[Start of section]

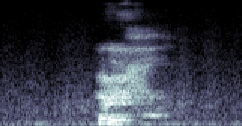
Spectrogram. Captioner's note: sighing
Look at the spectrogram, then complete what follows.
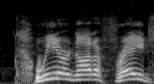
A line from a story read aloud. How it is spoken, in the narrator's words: screamed Frog and Toad at the same time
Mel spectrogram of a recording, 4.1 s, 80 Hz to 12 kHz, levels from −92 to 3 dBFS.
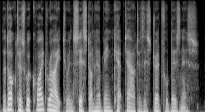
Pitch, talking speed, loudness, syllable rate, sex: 120 Hz, 235 wpm, -17 LUFS, 6.0 syllables/s, male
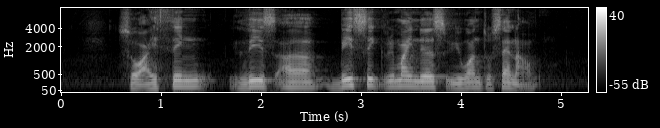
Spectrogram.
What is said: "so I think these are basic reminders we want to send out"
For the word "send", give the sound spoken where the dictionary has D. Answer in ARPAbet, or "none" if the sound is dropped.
none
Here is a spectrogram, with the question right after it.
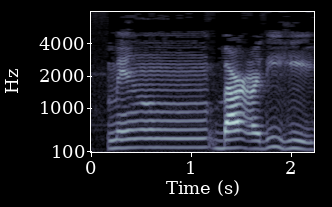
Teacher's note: यहाँ इक़लाब होगा क्योंकि नून साकिना के बाद बा आ रहा है इसलिए मीम लगा है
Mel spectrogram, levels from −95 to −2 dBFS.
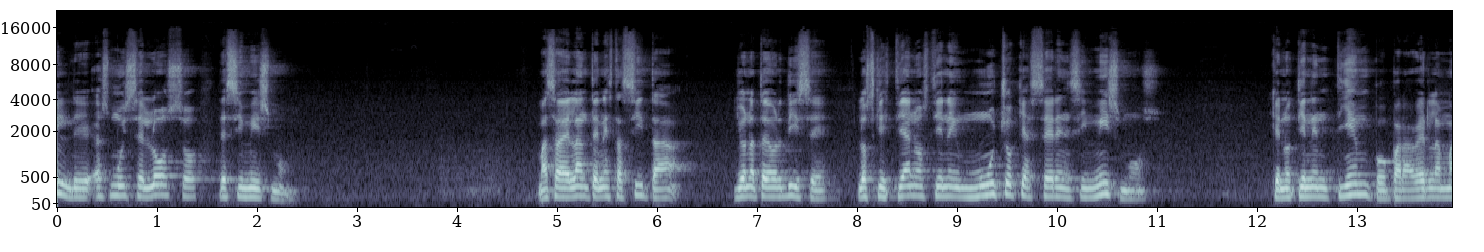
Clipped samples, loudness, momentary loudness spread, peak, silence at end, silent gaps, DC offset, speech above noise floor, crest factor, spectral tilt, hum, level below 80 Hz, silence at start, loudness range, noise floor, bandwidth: under 0.1%; -26 LUFS; 9 LU; -10 dBFS; 0 s; none; under 0.1%; 35 dB; 18 dB; -5 dB/octave; none; -70 dBFS; 0 s; 5 LU; -60 dBFS; 15 kHz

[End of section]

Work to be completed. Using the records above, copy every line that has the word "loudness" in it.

Task solution.
Pitch, talking speed, loudness, syllable rate, sex: 120 Hz, 235 wpm, -17 LUFS, 6.0 syllables/s, male
Clipped samples, loudness, momentary loudness spread, peak, silence at end, silent gaps, DC offset, speech above noise floor, crest factor, spectral tilt, hum, level below 80 Hz, silence at start, loudness range, noise floor, bandwidth: under 0.1%; -26 LUFS; 9 LU; -10 dBFS; 0 s; none; under 0.1%; 35 dB; 18 dB; -5 dB/octave; none; -70 dBFS; 0 s; 5 LU; -60 dBFS; 15 kHz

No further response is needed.